There is no substitute for sleep. Our bodies and minds need it to restore ourselves to functional levels, to grow, even to learn.
Of course, it's not easy to sleep when you're feeling overwhelmed. In fact, nearly two-thirds of Americans say they lose sleep because of stress. That's especially unfortunate because sleep combats some of the fallout of stress, and poor sleep has been linked to significant problems, including:
- greater risk of depression and anxiety
- increased risk of disease
- impaired memory
- reduced immune system functioning
- weight gain
- greater likelihood of injury due to accidents
Are You Getting Enough Rest?
Experts suggest that teens get at least nine hours of sleep a night. Do you?
Am I tired during the day?
Am I using caffeine or other stimulants to get through the day?
Do I sleep through the night?
Do I have trouble falling asleep?
Do I get drowsy in class?
Risk factors are stressful events, situations or conditions that may increase the likelihood of suicide. Risk factors neither predict nor cause suicide, however, they can affect a person’s ability to cope or to see alternative solutions to their problems. How might the following situations affect a person's ability to cope?
Risk Factors for Suicide:
- Mental disorders (mood, anxiety, posttraumatic stress and certain personality disorders)
- Alcohol or substance abuse
- One or more prior suicide attempts
- Easy access to a firearm, pills, other lethal means

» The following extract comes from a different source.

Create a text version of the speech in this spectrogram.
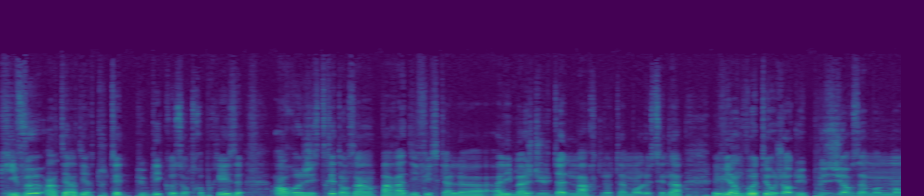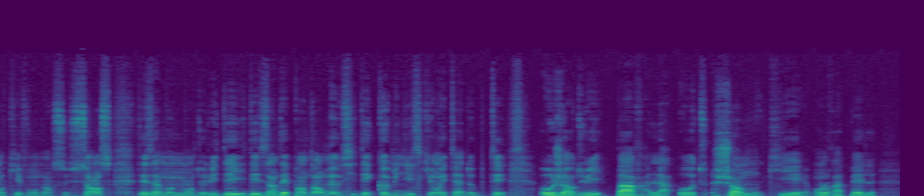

- The suicide of a peer or a suicide cluster in the community
- Family history of suicide
- Loss of a loved one or the end of a significant relationship
- History of trauma or abuse
Warning signs are the earliest observable clues that a person may be considering suicide in the near-term (within minutes, hours or days).
Cause for Immediate Concern:
Threatening suicide or expressing a strong wish to die
Seeking access to lethal means--guns, medications, poisons
Talking or writing about death, dying or suicide
If it's you...
If you find yourself acting or feeling in one or more of these ways, get help immediately. Dial 2-1-1 in Vermont, a mental health professional , Call 9-1-1 for police or emergency services or Call the National Suicide Prevention Lifeline 1-800-273-TALK (8255). You will reach a real person who can help, even if you only want to talk.
Or someone else...
If someone you know is behaving in any of these ways, get help right away. Stay with the person until professional help is available. Keep the person away from firearms, medications, alcohol and other substances which they might use to kill themselves or which might lower their resistance to causing themselves harm. Dial 2-1-1 in Vermont to reach a mental health professional, Call 9-1-1 for police or emergency services or Call the National Suicide Prevention Lifeline 1-800-273-TALK (8255). You will reach a real person who can help. Never leave a suicidal person alone.